But in a strange twist of fate, Yahoo is now being approached by AOL's parent company, Verizon, in a buyout attempt. And if that happens, Mayer could potentially lose her job to AOL CEO Tim Armstrong.


In fact, Mayer's dismissive behavior towards AOL may have to do with her feeling superior to Armstrong, according to a new Vanity Fair story published Wednesday.

It writes that Mayer sees Armstrong as a mere ad-sales guy running an "ailing internet company." The two would often clash over product decisions when they were both at Google. Armstrong's college degree from a relatively small school also didn't live up to Mayer's high standards, it said.

In any case, Mayer will soon have to deal with Armstrong, as he's reported to be leading talks on behalf of Verizon in its attempt to buy Yahoo's core business. And that won't play too well with Mayer, according to the former Yahoo exec.

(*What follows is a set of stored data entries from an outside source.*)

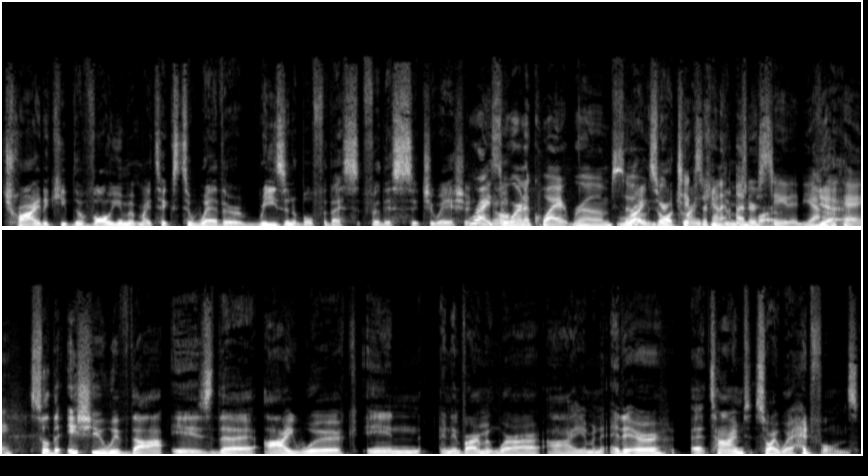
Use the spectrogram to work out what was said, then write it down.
try to keep the volume of my tics to where they're reasonable for this for this situation. you Right. So we're in a quiet room. So right, so your I'll tics are kind of them as quiet. understated. Yeah, Okay. So the issue with that is that I work in an environment where I am an editor at times, so I wear headphones.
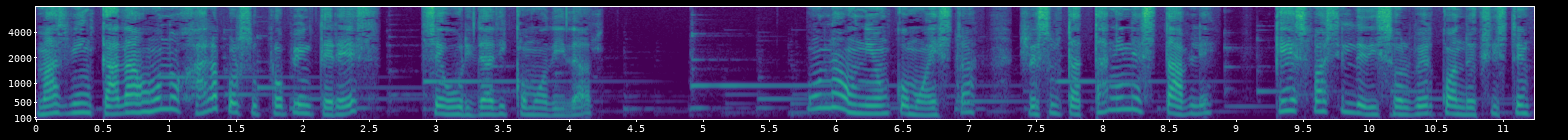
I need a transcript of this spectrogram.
Más bien cada uno jala por su propio interés, seguridad y comodidad. Una unión como esta resulta tan inestable que es fácil de disolver cuando existen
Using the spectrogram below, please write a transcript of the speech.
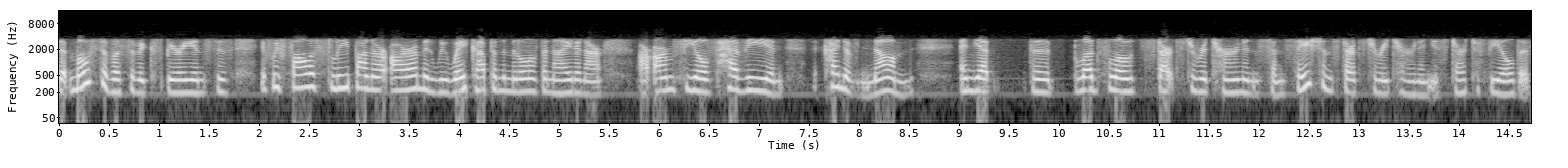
that most of us have experienced is if we fall asleep on our arm and we wake up in the middle of the night and our, our arm feels heavy and kind of numb, and yet the blood flow starts to return and sensation starts to return and you start to feel this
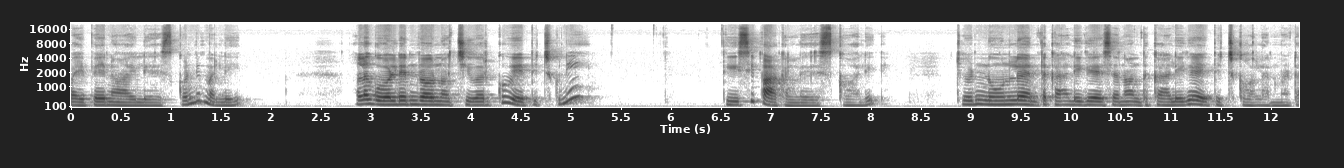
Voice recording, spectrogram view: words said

"Now that Verizon and Tim Armstrong and AOL are the ones that are the possible acquirer, I think that's got to be painful for her," this person said.